Want to know how to install fonts in Windows 10? Here's our guide on two easy ways to get the job done, no matter how many you want to add to your existing catalog, plus instructions for deleting fonts in the process.
Computing

After a month of bugs, the Windows 10 October 2018 Update is finally here

After more thoroughly investigating and resolving all bugs and related issues, Microsoft is announcing the Windows 10 October 2018 is again rolling out to consumers starting today, November 13. 
Computing

Changing file associations in Windows 10 is quick and easy with these steps

Learning how to change file associations can make editing certain file types much quicker than manually selecting your preferred application every time you open them. Just follow these short steps and you'll be on your way in no time.
Emerging Tech

New simulation shows how Elon Musk’s internet satellite network might work

Elon Musk has the dream of building a network for conveying internet traffic via thousands of satellites. A new simulation created by a computer scientist looks at how feasible the idea is.
Computing

A dead pixel doesn't mean a dead display. Here's how to repair it

Dead pixel got you down? We don't blame you. Check out our guide on how to fix a dead pixel and save yourself that costly screen replacement, or an unwanted trip to your local repair shop.
Computing

Great PC speakers don't need to break the bank. These are our favorites

Not sure which PC speakers work best with your computer? Here are the best computer speakers on the market, whether you're working with a tight budget or looking to rattle your workstation with top-of-the-line audio components.
Computing

Printing to PDF in Windows is easy, no matter which method you use

Microsoft's latest operating system makes it easier than ever to print to PDF in Windows, but there are alternative methods for doing so, even if you want to forgo Adobe Acrobat.

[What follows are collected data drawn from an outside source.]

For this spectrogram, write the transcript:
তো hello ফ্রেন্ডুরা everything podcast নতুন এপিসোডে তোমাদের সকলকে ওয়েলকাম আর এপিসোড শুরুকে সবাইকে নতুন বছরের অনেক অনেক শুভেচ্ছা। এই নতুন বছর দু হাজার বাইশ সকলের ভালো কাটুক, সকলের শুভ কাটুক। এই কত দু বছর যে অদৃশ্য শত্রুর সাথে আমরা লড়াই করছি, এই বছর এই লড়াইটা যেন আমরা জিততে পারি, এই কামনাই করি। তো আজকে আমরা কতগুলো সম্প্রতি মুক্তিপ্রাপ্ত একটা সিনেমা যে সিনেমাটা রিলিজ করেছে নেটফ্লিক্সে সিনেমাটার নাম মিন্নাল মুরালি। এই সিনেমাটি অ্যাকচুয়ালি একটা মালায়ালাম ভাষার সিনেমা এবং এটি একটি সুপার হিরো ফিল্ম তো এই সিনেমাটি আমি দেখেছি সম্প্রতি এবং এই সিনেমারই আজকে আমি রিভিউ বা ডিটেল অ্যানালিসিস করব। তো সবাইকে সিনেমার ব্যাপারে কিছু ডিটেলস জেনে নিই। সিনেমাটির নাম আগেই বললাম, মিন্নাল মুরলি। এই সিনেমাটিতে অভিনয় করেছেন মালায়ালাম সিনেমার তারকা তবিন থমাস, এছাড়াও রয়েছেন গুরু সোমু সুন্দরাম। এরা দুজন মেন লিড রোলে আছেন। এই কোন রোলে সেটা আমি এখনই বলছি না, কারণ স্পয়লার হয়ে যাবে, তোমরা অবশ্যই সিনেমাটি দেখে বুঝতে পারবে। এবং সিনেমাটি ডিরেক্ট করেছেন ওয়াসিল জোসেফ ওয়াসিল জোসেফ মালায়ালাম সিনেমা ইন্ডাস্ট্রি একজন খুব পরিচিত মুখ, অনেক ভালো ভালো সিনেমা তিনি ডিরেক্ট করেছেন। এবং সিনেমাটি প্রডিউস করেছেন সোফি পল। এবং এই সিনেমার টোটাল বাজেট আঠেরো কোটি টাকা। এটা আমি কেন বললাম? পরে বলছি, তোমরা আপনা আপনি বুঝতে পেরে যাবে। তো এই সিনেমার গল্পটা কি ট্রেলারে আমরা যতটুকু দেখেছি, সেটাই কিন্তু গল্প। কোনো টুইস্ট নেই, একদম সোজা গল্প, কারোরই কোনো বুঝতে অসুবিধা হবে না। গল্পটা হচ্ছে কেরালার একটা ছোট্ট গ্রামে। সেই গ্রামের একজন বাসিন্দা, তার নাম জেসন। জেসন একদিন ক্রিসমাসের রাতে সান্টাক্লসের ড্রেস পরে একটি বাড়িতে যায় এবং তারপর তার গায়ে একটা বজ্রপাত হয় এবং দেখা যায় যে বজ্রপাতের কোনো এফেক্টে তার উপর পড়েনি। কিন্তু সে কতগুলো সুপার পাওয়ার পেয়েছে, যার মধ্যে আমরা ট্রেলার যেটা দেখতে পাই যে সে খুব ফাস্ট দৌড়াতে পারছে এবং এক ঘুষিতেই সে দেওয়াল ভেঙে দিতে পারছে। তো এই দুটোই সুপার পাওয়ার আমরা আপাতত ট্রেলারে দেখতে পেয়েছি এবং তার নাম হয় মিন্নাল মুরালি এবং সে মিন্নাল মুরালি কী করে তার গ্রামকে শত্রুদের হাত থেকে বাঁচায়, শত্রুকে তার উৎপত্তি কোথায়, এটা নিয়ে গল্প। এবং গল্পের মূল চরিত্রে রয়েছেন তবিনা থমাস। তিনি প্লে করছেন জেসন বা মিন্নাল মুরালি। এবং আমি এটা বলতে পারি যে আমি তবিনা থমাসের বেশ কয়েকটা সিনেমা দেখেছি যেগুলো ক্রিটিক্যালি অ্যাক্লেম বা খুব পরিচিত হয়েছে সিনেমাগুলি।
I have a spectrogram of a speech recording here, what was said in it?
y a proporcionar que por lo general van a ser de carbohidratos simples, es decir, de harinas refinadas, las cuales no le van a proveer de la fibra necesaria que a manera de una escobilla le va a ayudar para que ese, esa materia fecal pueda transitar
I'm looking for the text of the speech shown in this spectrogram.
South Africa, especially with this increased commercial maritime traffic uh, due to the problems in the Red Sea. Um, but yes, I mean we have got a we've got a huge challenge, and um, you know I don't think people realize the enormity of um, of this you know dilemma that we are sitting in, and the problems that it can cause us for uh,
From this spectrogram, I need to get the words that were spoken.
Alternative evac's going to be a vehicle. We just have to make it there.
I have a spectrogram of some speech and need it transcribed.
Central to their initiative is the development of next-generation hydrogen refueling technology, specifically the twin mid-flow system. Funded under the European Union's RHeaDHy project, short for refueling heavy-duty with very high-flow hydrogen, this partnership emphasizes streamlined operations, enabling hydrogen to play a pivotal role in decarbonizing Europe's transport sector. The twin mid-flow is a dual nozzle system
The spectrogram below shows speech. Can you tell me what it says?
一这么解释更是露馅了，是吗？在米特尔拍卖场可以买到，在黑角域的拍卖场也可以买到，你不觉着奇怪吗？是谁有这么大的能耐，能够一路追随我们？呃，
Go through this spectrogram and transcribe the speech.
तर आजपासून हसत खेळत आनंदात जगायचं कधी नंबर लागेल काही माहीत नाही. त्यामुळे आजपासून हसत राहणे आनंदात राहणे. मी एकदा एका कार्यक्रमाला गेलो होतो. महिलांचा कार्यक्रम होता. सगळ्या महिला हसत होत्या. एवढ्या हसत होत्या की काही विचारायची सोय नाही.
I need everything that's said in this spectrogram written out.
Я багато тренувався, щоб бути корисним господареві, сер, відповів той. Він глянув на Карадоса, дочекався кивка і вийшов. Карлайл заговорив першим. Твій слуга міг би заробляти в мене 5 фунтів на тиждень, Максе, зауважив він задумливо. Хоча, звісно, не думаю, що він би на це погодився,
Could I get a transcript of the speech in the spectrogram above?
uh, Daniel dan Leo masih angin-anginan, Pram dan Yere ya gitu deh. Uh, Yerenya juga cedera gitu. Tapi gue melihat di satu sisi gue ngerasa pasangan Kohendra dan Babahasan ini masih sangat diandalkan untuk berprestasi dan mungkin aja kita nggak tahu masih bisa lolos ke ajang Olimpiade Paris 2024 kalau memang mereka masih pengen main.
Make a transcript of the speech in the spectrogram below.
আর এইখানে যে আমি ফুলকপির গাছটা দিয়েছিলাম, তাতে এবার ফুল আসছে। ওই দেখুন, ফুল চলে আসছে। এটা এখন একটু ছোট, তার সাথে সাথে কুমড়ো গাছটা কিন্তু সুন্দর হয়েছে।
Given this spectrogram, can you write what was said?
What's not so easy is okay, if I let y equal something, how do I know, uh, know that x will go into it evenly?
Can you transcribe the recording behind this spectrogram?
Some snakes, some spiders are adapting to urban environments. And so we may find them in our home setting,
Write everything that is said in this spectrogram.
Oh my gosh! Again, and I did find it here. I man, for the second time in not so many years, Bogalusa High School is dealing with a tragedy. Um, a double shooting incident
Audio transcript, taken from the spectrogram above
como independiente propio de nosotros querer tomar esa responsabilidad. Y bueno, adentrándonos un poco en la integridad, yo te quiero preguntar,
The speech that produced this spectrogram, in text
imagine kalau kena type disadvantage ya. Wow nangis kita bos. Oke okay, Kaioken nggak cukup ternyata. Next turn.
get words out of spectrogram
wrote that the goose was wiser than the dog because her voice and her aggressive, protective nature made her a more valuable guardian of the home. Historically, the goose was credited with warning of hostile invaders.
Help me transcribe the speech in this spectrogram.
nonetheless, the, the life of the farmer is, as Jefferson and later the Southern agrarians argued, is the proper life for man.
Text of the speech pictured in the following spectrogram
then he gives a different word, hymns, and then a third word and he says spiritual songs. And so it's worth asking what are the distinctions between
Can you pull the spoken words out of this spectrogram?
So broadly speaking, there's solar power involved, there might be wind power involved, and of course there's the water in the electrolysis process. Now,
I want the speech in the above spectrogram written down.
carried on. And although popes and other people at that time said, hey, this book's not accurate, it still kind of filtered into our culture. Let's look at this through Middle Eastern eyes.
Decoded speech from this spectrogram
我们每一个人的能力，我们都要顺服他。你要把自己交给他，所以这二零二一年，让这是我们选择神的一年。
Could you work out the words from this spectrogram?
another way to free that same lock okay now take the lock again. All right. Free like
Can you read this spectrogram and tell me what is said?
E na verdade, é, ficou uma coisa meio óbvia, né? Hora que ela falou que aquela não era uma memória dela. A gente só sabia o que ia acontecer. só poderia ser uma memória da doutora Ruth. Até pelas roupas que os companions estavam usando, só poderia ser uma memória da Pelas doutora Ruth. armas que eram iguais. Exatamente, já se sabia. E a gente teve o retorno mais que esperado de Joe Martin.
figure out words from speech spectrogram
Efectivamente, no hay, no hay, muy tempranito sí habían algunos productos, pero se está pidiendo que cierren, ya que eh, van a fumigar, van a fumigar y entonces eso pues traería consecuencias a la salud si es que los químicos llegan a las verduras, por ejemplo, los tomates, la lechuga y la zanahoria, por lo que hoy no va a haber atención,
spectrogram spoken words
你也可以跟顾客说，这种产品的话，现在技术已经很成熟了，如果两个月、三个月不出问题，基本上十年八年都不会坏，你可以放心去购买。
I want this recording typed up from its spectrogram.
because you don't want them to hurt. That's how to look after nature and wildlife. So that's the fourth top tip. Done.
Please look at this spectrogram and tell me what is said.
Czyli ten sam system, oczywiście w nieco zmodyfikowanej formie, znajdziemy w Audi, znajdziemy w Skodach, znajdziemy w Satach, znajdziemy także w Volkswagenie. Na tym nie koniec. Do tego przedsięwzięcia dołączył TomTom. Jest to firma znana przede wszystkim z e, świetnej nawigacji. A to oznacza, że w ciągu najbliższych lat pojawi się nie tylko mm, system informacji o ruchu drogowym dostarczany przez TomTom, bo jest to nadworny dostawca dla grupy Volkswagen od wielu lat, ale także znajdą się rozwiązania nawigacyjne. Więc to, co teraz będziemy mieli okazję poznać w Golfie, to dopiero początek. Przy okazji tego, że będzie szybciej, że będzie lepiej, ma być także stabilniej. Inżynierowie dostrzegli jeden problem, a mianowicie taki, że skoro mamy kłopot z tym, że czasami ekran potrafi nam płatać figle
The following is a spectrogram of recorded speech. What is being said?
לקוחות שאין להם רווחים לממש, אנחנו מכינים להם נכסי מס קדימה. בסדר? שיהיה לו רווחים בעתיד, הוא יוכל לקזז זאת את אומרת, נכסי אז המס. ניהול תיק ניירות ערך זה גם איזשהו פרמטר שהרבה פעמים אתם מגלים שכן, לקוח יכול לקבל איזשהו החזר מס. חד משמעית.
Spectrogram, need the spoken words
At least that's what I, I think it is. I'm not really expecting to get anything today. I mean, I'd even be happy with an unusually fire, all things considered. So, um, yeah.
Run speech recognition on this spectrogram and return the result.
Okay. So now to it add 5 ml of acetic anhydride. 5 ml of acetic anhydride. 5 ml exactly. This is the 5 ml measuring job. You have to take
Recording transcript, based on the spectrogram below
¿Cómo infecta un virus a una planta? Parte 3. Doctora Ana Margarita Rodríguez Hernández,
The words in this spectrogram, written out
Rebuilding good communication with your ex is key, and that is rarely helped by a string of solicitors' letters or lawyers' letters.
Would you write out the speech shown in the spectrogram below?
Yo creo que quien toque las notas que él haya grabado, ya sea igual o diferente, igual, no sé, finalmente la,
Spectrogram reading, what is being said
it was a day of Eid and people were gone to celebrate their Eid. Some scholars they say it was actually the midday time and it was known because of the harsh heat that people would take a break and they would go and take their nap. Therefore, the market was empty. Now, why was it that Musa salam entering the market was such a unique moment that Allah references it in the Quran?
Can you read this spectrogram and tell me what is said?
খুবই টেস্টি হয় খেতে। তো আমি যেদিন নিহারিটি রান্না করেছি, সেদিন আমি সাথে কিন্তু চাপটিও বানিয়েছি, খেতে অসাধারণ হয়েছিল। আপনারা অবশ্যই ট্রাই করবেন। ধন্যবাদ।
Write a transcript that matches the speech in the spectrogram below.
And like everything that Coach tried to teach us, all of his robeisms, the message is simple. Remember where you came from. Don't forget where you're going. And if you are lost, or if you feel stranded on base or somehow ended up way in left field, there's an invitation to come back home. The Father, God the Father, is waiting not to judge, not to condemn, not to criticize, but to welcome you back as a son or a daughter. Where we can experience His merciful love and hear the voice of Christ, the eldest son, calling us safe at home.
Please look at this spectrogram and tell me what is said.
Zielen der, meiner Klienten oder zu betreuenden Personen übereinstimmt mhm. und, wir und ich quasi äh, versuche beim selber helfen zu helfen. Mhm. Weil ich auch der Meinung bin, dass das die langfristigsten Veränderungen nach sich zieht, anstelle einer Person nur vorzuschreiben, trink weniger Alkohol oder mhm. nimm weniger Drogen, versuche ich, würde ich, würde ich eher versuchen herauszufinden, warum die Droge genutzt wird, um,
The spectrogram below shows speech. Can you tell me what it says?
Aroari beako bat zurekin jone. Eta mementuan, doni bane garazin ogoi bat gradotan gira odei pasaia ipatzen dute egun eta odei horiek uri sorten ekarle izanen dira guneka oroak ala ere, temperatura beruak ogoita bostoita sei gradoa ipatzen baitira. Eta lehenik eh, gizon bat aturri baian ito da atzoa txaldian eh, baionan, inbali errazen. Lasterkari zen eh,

Here's how.
Computing

These are the 5 best free antivirus apps to protect your MacBook

Malware protection is more important than ever, even if you eschew Windows in favor of Apple's desktop platform. Thankfully, protecting your machine is as easy as picking from the best free antivirus apps for Mac suites.
Computing

These laptop bags will keep your notebook secure wherever you go

Choosing the right laptop bag is no easy feat -- after all, no one likes to second-guess themselves. Here are some of the best laptop bags on the market, from backpacks to sleeves, so you can get it right the first time around.